3 out of 5 stars (Average)
It’s funny how we look at movies differently depending on our ages. Most Disney classics remain that because they have loads of adult humor that fly over our heads as children, but make us laugh hysterically as adults. Thank you Disney animators for all the in-jokes, adult puns, and raunchy humor that would leave us in tears of joy later.
That can be said for almost any movie, Disney or not. There are several PG-13 comedies that I watched at a younger age and didn’t understand the humor in. Only after watching them in my later years did I understand why they were so funny (or not, depending on the movie).
This was the case for Legally Blonde 2: Red, White, and Blonde, a Reese Witherspoon comedy in which she attempts to change animal testing laws so that the mother of her Chihuahua can attend her wedding (Yes, it’s stupid, but it was the early 2000s, and we all remember THOSE). I saw that film several times as a tween and didn’t think it was as funny as I do now. I’m not saying that the film is a comedy gem, but it’s good, unchallenging entertainment for a Saturday afternoon.
After some time, I realized that I had not seen the first Legally Blonde yet. If this was the sequel, then something must have come before it to warrant said sequel’s existence. After months of searching through the TV channels, I finally recorded the film, and I am happy to say that it is funnier, better structured, and more meaningful (in certain ways) than the sequel.
For those who haven’t seen it, the movie follows sorority girl Elle Woods (Reese Witherspoon in her star-making and most recognized role), a woman whose main goal in life is to marry her boyfriend Warren (Matthew Davis, most known for his stint on The Vampire Diaries). With best friends Margot and Serena by her side, Elle’s life couldn’t get any better for a blonde in Beverly Hills.
Unfortunately, Elle’s perfect world comes crashing down when Warren unceremoniously dumps her because she’s “too blonde” for him. After a brief depression, Elle decides to “woman up” and enroll in Harvard Law School to steal her man back from his new fiancé, Vivian (Selma Blair, perfect casting). While at Harvard, she gets the help of nice guy Emmett (Luke Wilson) and makes friends with local girl Paulette (Jennifer Coolidge), learning some things about herself in the process.
I laugh whenever I watch this movie. The casting is spot-on, with Witherspoon making Elle sympathetic instead of annoying. She has done much better movies in the course of her career, but Reese Witherspoon owes this film for launching that. Luke Wilson, also brings a certain charm to his role and works perfectly off of her. Matthew Davis absolutely nails his snobbish role, and Selma Blair is perfect.
The music, while dated, fits the tone of the movie perfectly, made up primarily of feel-good pop and female-empowerment tunes that make the audience feel good.

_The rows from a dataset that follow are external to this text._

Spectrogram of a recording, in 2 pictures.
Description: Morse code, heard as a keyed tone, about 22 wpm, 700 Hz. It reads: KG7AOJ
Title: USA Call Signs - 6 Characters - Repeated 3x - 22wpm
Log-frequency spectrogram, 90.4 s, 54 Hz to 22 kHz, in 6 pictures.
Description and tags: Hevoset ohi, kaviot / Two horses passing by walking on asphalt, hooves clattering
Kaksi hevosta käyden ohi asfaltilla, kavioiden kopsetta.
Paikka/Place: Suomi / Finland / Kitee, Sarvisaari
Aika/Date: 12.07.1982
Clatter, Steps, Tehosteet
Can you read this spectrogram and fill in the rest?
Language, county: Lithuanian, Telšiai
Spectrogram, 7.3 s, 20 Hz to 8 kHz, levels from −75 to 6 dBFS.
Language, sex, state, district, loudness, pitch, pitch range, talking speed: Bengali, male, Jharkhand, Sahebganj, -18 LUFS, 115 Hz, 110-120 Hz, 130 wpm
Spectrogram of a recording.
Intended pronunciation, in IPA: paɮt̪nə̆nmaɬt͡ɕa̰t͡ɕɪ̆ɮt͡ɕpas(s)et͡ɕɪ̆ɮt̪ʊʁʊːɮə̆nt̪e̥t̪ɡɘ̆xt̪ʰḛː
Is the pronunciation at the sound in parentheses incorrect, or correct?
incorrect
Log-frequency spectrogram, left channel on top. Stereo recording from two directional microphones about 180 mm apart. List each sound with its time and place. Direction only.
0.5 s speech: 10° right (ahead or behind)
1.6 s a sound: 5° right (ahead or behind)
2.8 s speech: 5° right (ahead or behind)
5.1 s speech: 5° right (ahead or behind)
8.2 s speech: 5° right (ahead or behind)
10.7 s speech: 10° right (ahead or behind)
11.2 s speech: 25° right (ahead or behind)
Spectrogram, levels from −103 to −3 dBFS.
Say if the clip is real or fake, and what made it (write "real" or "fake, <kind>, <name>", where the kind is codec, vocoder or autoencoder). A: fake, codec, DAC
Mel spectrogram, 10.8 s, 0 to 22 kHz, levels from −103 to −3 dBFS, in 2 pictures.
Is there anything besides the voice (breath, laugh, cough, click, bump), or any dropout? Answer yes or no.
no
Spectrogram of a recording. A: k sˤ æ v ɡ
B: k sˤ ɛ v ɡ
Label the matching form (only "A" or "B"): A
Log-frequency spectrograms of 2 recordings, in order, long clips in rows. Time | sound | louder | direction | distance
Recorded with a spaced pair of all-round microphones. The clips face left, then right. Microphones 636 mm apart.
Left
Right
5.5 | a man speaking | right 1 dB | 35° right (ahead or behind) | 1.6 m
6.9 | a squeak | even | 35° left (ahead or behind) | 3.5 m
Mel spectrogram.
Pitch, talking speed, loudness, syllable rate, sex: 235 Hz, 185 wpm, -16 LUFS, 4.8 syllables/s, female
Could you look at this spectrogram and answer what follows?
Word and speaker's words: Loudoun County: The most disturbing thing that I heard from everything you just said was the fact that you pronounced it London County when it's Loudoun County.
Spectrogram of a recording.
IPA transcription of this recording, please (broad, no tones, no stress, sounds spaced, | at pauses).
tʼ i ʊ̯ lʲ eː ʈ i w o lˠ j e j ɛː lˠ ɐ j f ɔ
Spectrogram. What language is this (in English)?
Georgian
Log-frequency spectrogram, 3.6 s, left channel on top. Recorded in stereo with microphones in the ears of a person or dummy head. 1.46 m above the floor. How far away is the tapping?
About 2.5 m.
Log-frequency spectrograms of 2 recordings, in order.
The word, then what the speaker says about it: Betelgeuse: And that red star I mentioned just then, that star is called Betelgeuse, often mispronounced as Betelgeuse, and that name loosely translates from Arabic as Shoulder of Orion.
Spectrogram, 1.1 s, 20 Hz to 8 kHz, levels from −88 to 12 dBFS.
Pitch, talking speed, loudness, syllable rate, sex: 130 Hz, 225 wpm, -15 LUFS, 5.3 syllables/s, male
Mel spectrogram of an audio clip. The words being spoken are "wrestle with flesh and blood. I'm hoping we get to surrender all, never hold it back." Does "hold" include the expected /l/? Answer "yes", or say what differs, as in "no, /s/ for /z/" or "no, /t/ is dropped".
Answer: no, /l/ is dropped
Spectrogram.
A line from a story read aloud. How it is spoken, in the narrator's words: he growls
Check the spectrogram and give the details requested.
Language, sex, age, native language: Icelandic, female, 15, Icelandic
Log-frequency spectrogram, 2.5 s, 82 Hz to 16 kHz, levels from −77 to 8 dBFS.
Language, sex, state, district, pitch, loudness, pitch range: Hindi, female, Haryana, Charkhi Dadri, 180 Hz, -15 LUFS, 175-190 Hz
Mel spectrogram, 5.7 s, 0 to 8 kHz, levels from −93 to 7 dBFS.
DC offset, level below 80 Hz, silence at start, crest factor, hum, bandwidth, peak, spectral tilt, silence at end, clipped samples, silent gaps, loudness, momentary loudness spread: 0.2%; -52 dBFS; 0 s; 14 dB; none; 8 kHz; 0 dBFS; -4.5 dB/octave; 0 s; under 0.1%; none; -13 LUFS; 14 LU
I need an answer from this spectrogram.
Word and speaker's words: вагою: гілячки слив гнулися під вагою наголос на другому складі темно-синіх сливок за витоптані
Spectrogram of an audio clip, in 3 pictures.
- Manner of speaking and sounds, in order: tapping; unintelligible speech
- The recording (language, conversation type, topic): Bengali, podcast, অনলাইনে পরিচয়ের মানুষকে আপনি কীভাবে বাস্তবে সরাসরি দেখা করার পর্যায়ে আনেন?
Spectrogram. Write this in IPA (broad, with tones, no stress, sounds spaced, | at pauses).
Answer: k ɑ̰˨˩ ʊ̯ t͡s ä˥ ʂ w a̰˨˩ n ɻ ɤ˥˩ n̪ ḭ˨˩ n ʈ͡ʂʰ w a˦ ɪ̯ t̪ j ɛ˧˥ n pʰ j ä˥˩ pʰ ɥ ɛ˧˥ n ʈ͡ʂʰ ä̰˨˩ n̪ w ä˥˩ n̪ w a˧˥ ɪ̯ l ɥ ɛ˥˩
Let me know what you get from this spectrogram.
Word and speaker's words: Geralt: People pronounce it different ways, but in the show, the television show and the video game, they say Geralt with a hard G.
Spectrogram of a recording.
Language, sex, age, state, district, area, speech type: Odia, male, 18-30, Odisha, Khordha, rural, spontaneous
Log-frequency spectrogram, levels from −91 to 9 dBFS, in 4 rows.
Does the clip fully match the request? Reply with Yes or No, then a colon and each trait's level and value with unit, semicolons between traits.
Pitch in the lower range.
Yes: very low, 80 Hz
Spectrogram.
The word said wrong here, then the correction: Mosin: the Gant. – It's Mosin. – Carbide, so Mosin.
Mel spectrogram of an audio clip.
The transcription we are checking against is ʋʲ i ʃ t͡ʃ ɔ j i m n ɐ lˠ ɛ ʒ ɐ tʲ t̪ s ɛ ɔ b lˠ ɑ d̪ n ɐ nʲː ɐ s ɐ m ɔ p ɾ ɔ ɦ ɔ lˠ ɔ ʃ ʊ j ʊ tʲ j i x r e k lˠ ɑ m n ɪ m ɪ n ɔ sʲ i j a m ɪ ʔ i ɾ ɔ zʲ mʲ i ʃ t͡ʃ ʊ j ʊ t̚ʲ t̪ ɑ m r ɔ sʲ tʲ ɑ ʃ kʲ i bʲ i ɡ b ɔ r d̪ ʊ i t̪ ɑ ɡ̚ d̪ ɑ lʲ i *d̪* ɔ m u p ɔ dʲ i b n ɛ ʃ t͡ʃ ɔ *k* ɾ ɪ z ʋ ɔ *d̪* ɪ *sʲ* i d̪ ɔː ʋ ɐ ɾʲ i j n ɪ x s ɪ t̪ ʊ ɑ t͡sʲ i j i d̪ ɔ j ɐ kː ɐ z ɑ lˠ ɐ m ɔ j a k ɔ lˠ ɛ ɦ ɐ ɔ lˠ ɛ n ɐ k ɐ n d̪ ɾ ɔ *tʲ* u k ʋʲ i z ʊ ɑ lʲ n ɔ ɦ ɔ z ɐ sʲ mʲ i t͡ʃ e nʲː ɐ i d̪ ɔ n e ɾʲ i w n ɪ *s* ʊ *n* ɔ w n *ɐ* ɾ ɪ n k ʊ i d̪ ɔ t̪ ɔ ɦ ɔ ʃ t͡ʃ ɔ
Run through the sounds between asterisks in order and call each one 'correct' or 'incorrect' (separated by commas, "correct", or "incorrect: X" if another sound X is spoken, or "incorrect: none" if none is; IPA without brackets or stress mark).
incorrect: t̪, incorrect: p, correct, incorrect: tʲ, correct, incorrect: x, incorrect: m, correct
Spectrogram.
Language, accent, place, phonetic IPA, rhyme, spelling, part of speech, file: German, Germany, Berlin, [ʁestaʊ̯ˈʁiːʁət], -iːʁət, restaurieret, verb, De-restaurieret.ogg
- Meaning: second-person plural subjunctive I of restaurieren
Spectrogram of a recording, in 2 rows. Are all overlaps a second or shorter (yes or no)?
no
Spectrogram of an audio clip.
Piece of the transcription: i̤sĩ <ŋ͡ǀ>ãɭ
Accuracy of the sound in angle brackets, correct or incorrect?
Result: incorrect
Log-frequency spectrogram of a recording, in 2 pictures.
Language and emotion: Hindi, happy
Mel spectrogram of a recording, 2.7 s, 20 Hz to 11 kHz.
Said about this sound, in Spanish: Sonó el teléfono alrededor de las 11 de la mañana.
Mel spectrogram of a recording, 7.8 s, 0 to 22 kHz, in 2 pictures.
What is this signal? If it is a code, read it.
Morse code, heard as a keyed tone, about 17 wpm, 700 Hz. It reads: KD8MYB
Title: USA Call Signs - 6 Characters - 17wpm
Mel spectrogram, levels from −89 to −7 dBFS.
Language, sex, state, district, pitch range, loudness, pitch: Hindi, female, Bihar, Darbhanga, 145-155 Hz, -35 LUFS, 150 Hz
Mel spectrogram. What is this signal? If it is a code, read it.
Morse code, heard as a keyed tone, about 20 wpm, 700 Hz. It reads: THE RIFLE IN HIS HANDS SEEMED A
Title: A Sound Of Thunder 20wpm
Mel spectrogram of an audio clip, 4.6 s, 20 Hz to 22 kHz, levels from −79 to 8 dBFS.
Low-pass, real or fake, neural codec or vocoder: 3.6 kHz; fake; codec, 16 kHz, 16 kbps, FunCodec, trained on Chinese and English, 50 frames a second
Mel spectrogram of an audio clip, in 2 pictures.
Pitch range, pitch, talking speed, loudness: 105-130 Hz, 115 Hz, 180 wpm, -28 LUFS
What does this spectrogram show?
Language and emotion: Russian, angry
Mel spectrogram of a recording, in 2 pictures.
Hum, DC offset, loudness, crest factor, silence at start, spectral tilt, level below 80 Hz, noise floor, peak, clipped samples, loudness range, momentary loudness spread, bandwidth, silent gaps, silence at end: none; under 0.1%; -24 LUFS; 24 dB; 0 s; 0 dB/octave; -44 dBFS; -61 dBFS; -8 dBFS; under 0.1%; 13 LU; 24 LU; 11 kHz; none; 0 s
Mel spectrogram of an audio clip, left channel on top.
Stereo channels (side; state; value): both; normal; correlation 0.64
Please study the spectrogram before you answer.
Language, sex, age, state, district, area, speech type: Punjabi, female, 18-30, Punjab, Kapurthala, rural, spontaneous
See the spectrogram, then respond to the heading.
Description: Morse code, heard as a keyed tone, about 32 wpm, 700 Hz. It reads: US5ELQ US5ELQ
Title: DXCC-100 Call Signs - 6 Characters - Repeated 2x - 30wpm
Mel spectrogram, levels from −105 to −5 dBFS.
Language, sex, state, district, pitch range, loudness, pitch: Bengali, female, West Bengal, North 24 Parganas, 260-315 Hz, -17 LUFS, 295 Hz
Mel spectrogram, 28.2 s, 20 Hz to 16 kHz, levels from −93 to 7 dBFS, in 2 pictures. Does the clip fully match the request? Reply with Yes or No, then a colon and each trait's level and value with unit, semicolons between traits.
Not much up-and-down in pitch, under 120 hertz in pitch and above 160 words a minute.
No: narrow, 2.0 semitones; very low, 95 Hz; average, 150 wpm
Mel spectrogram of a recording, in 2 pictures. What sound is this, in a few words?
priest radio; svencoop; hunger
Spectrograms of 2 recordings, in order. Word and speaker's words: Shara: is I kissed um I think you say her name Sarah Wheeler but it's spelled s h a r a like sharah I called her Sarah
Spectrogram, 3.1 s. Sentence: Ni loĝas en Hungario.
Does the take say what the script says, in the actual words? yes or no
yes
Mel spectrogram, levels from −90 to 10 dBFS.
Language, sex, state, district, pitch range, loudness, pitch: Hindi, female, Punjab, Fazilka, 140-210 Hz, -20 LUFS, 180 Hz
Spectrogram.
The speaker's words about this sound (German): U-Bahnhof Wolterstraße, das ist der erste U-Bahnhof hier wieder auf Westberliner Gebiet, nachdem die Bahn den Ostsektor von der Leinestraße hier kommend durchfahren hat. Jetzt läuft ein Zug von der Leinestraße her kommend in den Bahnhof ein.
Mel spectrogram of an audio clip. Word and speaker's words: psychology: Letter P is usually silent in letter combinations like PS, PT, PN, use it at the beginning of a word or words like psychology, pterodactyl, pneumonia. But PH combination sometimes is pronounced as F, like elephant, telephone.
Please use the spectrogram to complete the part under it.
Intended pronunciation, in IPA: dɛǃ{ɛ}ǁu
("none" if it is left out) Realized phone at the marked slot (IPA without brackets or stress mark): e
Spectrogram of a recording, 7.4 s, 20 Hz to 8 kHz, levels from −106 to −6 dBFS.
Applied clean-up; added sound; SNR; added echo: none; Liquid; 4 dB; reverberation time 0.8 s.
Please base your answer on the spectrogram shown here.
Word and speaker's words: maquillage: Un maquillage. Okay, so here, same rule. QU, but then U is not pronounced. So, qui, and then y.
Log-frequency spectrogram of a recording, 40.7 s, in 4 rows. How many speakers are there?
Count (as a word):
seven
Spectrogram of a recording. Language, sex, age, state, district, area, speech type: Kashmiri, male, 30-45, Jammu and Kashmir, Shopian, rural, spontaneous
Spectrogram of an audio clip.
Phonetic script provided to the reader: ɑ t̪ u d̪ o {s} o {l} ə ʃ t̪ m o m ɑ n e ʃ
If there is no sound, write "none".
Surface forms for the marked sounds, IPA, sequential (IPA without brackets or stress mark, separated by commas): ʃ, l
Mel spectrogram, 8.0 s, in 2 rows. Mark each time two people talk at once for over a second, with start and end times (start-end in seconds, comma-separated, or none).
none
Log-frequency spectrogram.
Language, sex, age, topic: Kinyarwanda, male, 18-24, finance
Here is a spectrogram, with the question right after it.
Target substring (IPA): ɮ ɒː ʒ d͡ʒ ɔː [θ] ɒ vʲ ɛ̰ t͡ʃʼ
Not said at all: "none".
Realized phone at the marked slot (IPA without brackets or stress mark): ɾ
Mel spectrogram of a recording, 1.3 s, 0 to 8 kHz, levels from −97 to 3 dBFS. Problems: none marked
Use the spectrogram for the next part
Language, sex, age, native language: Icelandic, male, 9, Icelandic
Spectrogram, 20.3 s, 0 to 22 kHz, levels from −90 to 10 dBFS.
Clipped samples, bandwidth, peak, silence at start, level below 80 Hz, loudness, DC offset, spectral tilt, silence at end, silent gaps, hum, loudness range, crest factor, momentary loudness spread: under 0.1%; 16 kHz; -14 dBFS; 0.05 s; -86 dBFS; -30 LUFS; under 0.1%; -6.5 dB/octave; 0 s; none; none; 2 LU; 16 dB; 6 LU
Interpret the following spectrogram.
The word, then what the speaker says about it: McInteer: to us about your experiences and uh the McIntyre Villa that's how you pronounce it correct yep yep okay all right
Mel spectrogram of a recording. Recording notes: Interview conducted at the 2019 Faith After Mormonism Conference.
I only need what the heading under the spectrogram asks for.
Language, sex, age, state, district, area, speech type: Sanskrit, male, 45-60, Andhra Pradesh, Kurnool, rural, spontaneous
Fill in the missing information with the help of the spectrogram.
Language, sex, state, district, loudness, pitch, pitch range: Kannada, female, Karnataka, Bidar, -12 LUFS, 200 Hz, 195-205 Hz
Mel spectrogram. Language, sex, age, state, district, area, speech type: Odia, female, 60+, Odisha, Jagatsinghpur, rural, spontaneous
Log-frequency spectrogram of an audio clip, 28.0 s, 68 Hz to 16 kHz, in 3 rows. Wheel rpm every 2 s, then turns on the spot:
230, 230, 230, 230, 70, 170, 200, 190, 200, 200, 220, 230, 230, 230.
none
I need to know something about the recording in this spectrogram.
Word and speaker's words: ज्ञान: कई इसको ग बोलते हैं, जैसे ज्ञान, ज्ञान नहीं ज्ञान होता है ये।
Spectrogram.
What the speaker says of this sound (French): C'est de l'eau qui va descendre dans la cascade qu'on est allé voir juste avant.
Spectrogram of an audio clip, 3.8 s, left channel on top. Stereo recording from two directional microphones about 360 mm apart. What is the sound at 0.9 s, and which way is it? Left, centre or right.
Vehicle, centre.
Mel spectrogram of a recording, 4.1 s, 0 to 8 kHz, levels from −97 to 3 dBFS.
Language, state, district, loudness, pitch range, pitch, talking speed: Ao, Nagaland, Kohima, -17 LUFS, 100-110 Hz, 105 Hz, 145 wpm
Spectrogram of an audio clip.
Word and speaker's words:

The score is nothing to ride home about, but it works with the movie.
The pacing is fast, never lingering on anything more than is necessary. Pacing is important to me because it determines how much the film engages me. For example, if you have a 90 minute comedy, then the pacing needs to be relatively quick. However, if you have a 2 hour thriller, then the pacing can be a bit slower to build up suspense. It’s all about entertaining the viewer, and this movie does that well.
I also like Elle’s arc. In the beginning, she is a ditzy blonde, but she transforms into a smart law student who uses her knowledge to her advantage in ways she never thought about before. Witherspoon just overplays the ditzy part a little bit, but it is forgivable because of the character’s likability. She (the actress) has maintained that likability throughout her career, and it’s one of the reasons her career has lasted this long.
I don’t technically have any problems with Legally Blonde. It’s light, funny, and has a subtlety-placed message about being the best you can be despite the odds against you. I think it’s a great movie for girls to watch who need to be reminded that being the best they can be is the best way to be.
Rated PG-13 for Sexual References and Language